> Requirement
Begin at the line below that has "I can't read". Stop after the line that has "The spectrogram above shows", repeating each line exactly and leaving out the pictures.

> Data for review

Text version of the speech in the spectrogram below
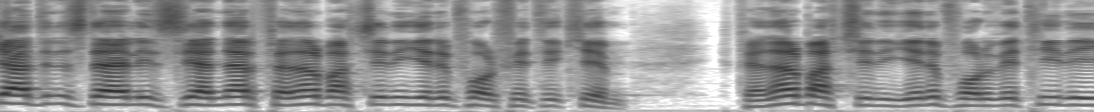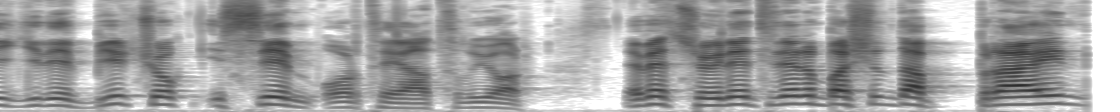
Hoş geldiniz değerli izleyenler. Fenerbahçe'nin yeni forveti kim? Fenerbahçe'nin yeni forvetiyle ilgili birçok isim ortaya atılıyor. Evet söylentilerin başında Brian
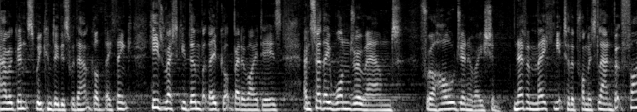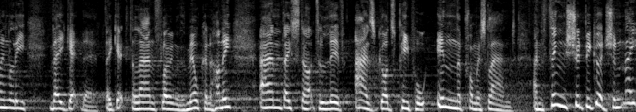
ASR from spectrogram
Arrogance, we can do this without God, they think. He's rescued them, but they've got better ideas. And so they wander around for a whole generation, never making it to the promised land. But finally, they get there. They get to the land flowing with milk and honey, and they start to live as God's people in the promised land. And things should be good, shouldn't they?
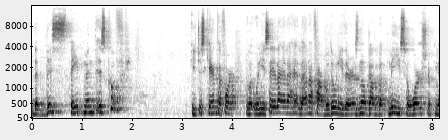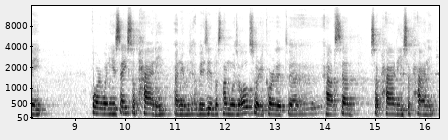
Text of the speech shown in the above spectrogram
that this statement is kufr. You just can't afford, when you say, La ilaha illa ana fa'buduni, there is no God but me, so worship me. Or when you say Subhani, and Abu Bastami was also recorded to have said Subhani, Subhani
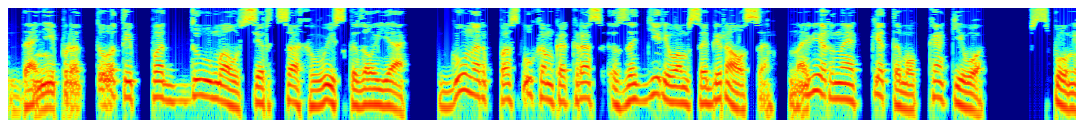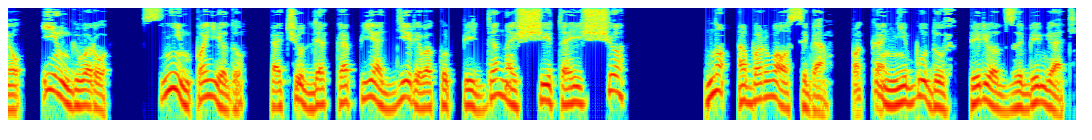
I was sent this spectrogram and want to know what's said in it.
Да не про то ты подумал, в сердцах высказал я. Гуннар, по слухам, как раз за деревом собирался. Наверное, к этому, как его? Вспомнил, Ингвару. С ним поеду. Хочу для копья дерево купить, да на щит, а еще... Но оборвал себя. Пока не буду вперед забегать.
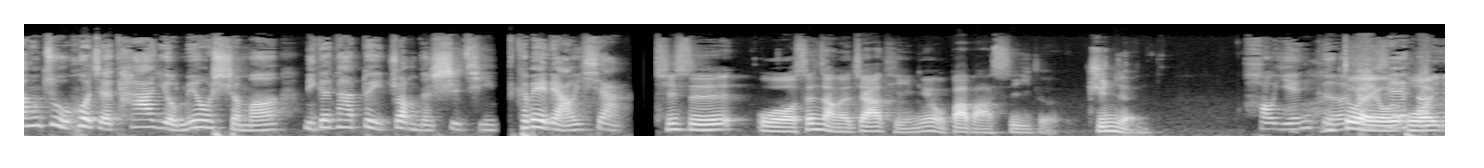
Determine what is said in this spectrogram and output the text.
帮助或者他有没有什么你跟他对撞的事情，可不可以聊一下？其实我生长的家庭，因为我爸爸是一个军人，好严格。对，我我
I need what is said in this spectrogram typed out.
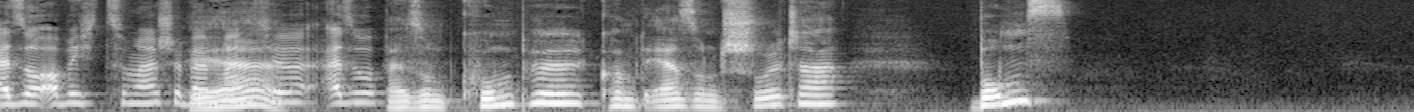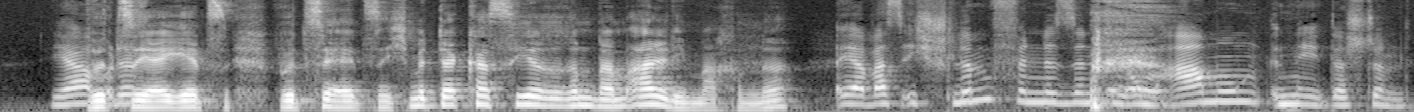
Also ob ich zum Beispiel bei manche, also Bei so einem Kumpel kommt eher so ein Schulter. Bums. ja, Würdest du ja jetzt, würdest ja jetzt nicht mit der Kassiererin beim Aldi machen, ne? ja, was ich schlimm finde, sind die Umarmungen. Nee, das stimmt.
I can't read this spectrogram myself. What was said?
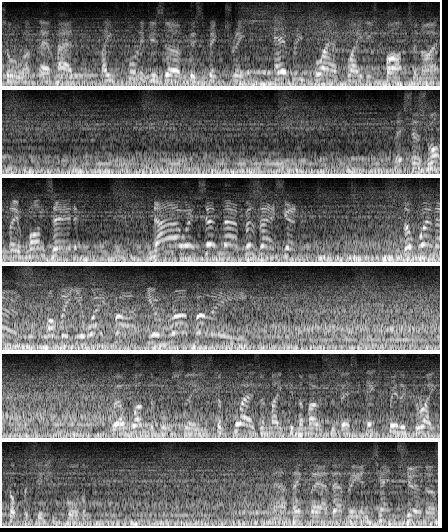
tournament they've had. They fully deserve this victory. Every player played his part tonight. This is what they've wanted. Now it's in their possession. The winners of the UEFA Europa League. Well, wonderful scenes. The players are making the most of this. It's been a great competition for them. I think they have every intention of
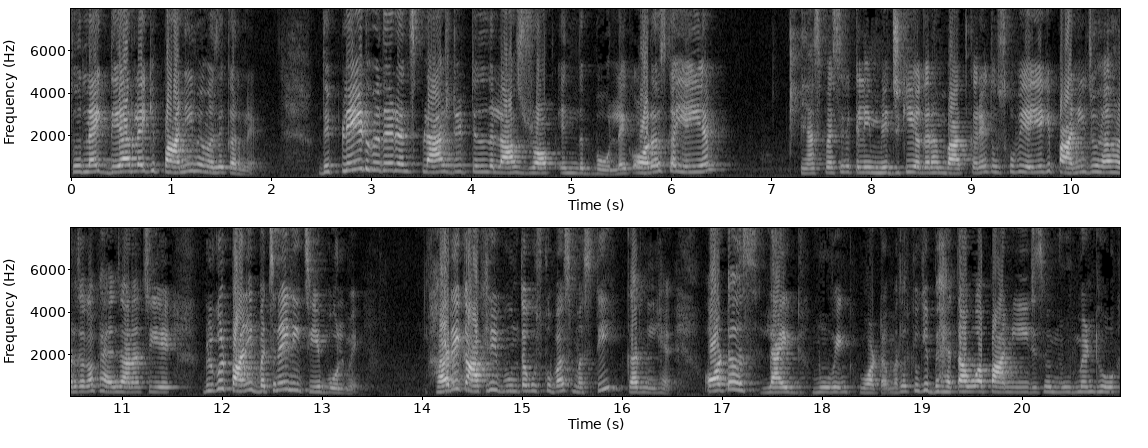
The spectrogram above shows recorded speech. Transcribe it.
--
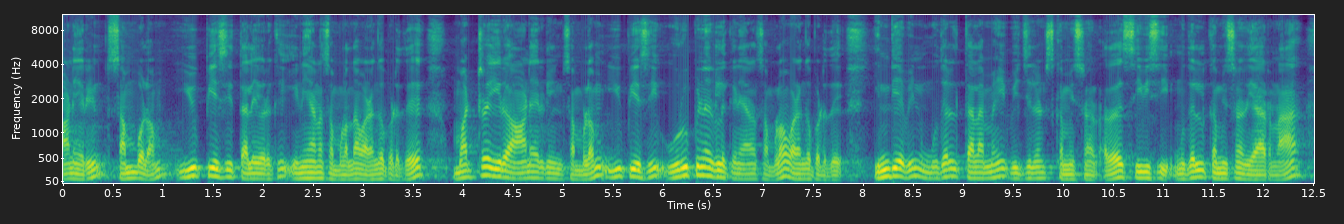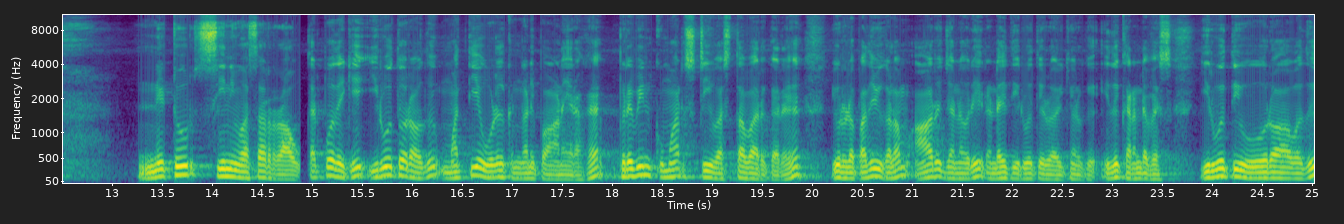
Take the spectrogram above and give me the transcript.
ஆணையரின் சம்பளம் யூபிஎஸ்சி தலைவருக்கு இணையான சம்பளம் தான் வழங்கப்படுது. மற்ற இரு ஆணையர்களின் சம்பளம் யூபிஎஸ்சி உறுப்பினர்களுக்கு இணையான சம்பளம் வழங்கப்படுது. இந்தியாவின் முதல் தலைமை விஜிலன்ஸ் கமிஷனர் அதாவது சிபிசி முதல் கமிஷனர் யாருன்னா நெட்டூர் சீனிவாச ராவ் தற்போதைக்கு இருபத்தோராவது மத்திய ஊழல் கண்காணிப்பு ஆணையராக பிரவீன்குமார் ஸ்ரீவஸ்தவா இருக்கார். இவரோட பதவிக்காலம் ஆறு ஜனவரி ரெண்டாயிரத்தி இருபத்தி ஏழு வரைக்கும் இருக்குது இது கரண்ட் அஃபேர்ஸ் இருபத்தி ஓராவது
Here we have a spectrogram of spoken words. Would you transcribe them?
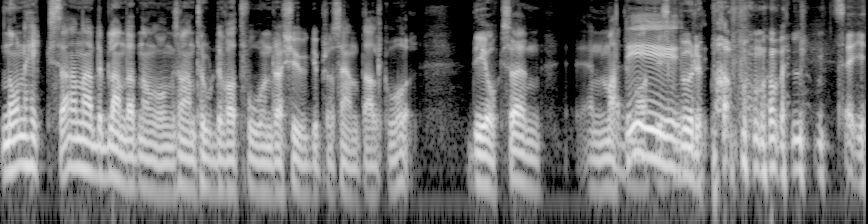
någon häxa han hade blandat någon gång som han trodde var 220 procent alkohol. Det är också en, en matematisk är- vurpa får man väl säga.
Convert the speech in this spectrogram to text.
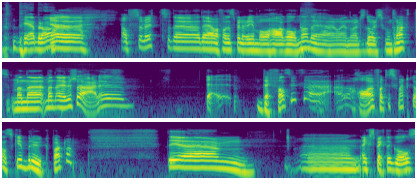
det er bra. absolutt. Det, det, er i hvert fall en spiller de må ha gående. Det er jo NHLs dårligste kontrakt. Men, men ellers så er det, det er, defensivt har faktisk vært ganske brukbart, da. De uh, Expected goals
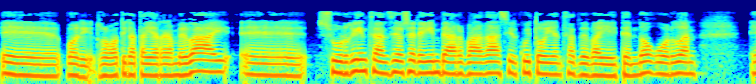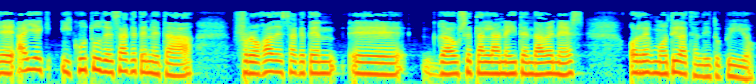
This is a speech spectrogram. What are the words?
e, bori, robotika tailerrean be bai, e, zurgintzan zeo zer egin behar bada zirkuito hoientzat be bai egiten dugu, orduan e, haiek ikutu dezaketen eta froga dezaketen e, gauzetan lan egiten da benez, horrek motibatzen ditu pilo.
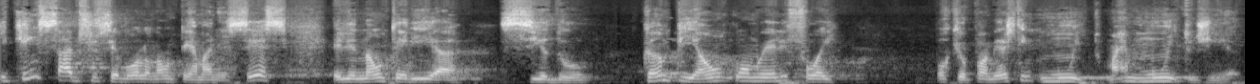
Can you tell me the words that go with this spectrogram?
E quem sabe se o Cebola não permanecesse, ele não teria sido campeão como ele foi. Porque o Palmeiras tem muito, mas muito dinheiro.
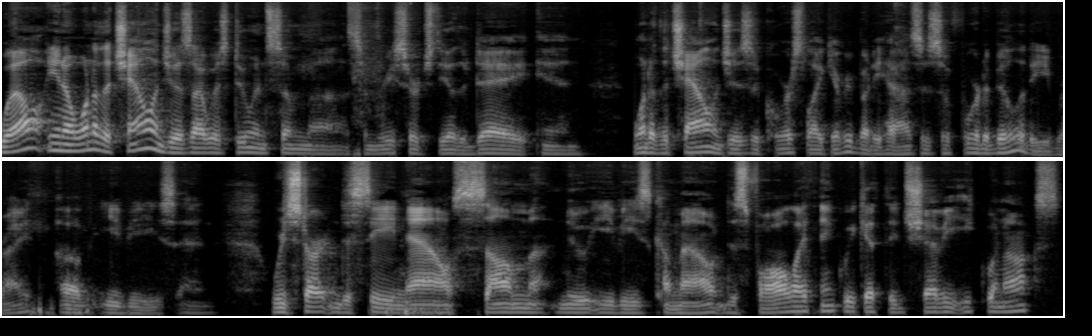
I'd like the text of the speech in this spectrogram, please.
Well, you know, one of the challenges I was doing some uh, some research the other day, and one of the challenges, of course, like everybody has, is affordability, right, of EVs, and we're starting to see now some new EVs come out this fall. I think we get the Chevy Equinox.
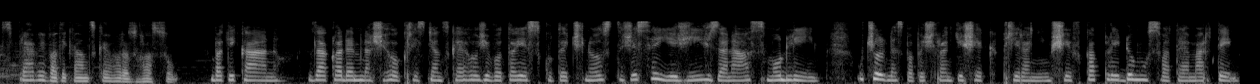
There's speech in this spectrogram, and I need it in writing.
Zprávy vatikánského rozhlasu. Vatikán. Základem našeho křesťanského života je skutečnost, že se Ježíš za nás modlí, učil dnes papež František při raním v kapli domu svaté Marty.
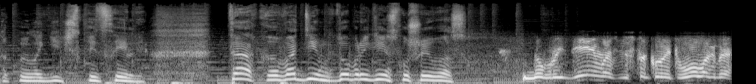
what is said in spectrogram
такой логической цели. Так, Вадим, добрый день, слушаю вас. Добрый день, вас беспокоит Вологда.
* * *
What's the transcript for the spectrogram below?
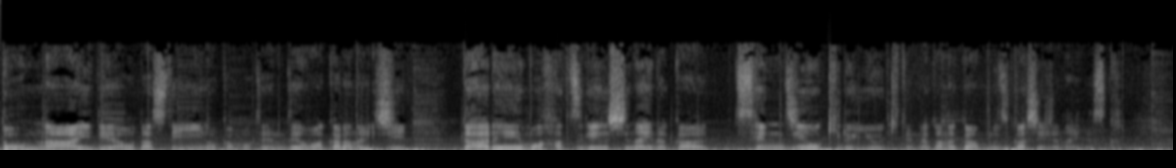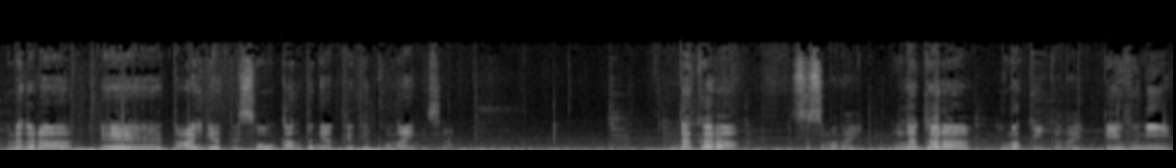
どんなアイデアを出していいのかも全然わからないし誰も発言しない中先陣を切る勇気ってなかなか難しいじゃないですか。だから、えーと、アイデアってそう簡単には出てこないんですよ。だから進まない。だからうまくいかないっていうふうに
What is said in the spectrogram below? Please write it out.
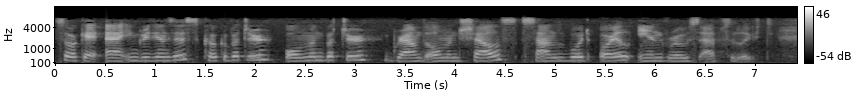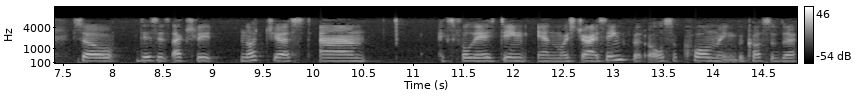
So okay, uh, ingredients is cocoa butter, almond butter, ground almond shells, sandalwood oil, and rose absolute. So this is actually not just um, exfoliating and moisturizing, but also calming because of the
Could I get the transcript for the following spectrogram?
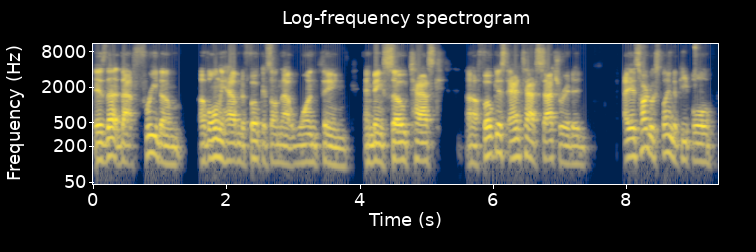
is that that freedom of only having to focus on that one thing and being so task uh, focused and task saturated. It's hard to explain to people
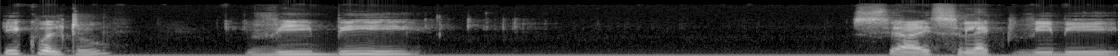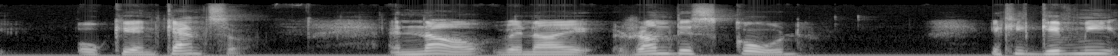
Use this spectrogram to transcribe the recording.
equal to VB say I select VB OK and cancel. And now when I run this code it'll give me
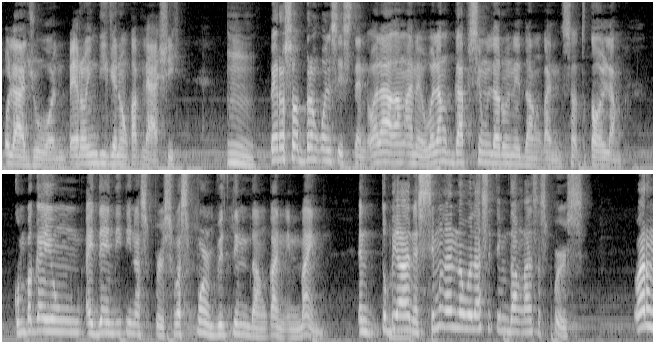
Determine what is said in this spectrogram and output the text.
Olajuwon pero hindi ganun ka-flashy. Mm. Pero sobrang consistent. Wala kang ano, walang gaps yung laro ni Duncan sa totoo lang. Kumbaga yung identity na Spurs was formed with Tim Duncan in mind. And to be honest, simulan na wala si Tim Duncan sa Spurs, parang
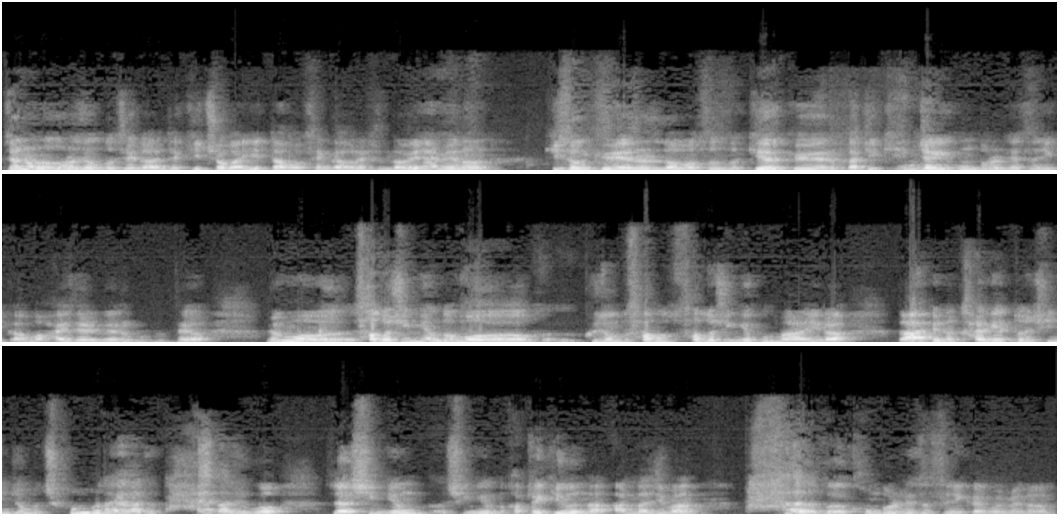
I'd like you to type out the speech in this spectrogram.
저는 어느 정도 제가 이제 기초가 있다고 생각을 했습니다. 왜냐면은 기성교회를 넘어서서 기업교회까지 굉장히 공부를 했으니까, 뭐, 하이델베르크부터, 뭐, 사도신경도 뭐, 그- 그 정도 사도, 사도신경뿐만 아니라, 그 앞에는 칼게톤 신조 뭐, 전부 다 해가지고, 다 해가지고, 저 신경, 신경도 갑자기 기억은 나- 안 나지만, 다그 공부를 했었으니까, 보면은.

> Solution to the problem
I can't read this spectrogram myself. What was said?
tournament they've had. They fully deserve this victory. Every player played his part tonight. This is what they've wanted. Now it's in their possession. The winners of the UEFA Europa League. Well, wonderful scenes. The players are making the most of this. It's been a great competition for them. I think they have every intention of
The spectrogram above shows recorded speech. Transcribe it.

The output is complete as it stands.